Task details: Please repeat each line of the data exactly, with nothing left out.

Exercise materials:
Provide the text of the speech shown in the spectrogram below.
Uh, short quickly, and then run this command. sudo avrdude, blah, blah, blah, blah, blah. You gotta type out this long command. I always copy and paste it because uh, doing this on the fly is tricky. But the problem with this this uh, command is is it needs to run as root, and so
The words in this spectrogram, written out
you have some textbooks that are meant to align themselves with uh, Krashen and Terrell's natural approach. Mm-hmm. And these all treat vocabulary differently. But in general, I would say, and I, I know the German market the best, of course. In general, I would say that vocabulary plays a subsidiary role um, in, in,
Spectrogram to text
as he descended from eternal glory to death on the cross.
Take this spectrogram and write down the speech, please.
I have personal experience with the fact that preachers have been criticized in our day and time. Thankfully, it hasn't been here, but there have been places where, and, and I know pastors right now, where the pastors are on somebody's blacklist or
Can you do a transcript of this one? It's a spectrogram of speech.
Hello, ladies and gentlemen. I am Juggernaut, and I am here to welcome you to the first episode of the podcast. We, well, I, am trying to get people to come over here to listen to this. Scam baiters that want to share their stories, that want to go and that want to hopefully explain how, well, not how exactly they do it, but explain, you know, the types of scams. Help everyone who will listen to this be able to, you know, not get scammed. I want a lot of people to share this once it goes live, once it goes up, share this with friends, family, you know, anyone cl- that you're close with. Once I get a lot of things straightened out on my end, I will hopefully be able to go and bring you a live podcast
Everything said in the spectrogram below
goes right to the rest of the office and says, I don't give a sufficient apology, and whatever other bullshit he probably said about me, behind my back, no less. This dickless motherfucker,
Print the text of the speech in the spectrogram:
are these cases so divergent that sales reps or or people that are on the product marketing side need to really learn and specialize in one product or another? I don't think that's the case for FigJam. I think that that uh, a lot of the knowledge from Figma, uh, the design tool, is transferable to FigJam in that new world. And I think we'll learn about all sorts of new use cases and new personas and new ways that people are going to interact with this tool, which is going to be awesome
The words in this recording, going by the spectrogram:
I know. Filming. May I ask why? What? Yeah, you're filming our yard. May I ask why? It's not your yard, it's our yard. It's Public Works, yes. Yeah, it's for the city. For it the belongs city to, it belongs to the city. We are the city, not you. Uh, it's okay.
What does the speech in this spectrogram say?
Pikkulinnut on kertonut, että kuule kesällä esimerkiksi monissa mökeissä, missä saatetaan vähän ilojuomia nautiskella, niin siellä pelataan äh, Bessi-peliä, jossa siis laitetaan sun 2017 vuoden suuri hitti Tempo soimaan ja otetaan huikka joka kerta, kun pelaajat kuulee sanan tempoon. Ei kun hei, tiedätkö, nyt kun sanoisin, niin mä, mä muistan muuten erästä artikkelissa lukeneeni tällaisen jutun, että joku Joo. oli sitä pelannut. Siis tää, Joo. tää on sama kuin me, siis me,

Completed exercise:
Provide the text of the speech shown in the spectrogram below.
Uh, short quickly, and then run this command. sudo avrdude, blah, blah, blah, blah, blah. You gotta type out this long command. I always copy and paste it because uh, doing this on the fly is tricky. But the problem with this this uh, command is is it needs to run as root, and so
The words in this spectrogram, written out
you have some textbooks that are meant to align themselves with uh, Krashen and Terrell's natural approach. Mm-hmm. And these all treat vocabulary differently. But in general, I would say, and I, I know the German market the best, of course. In general, I would say that vocabulary plays a subsidiary role um, in, in,
Spectrogram to text
as he descended from eternal glory to death on the cross.
Take this spectrogram and write down the speech, please.
I have personal experience with the fact that preachers have been criticized in our day and time. Thankfully, it hasn't been here, but there have been places where, and, and I know pastors right now, where the pastors are on somebody's blacklist or
Can you do a transcript of this one? It's a spectrogram of speech.
Hello, ladies and gentlemen. I am Juggernaut, and I am here to welcome you to the first episode of the podcast. We, well, I, am trying to get people to come over here to listen to this. Scam baiters that want to share their stories, that want to go and that want to hopefully explain how, well, not how exactly they do it, but explain, you know, the types of scams. Help everyone who will listen to this be able to, you know, not get scammed. I want a lot of people to share this once it goes live, once it goes up, share this with friends, family, you know, anyone cl- that you're close with. Once I get a lot of things straightened out on my end, I will hopefully be able to go and bring you a live podcast
Everything said in the spectrogram below
goes right to the rest of the office and says, I don't give a sufficient apology, and whatever other bullshit he probably said about me, behind my back, no less. This dickless motherfucker,
Print the text of the speech in the spectrogram:
are these cases so divergent that sales reps or or people that are on the product marketing side need to really learn and specialize in one product or another? I don't think that's the case for FigJam. I think that that uh, a lot of the knowledge from Figma, uh, the design tool, is transferable to FigJam in that new world. And I think we'll learn about all sorts of new use cases and new personas and new ways that people are going to interact with this tool, which is going to be awesome
The words in this recording, going by the spectrogram:
I know. Filming. May I ask why? What? Yeah, you're filming our yard. May I ask why? It's not your yard, it's our yard. It's Public Works, yes. Yeah, it's for the city. For it the belongs city to, it belongs to the city. We are the city, not you. Uh, it's okay.
What does the speech in this spectrogram say?
Pikkulinnut on kertonut, että kuule kesällä esimerkiksi monissa mökeissä, missä saatetaan vähän ilojuomia nautiskella, niin siellä pelataan äh, Bessi-peliä, jossa siis laitetaan sun 2017 vuoden suuri hitti Tempo soimaan ja otetaan huikka joka kerta, kun pelaajat kuulee sanan tempoon. Ei kun hei, tiedätkö, nyt kun sanoisin, niin mä, mä muistan muuten erästä artikkelissa lukeneeni tällaisen jutun, että joku Joo. oli sitä pelannut. Siis tää, Joo. tää on sama kuin me, siis me,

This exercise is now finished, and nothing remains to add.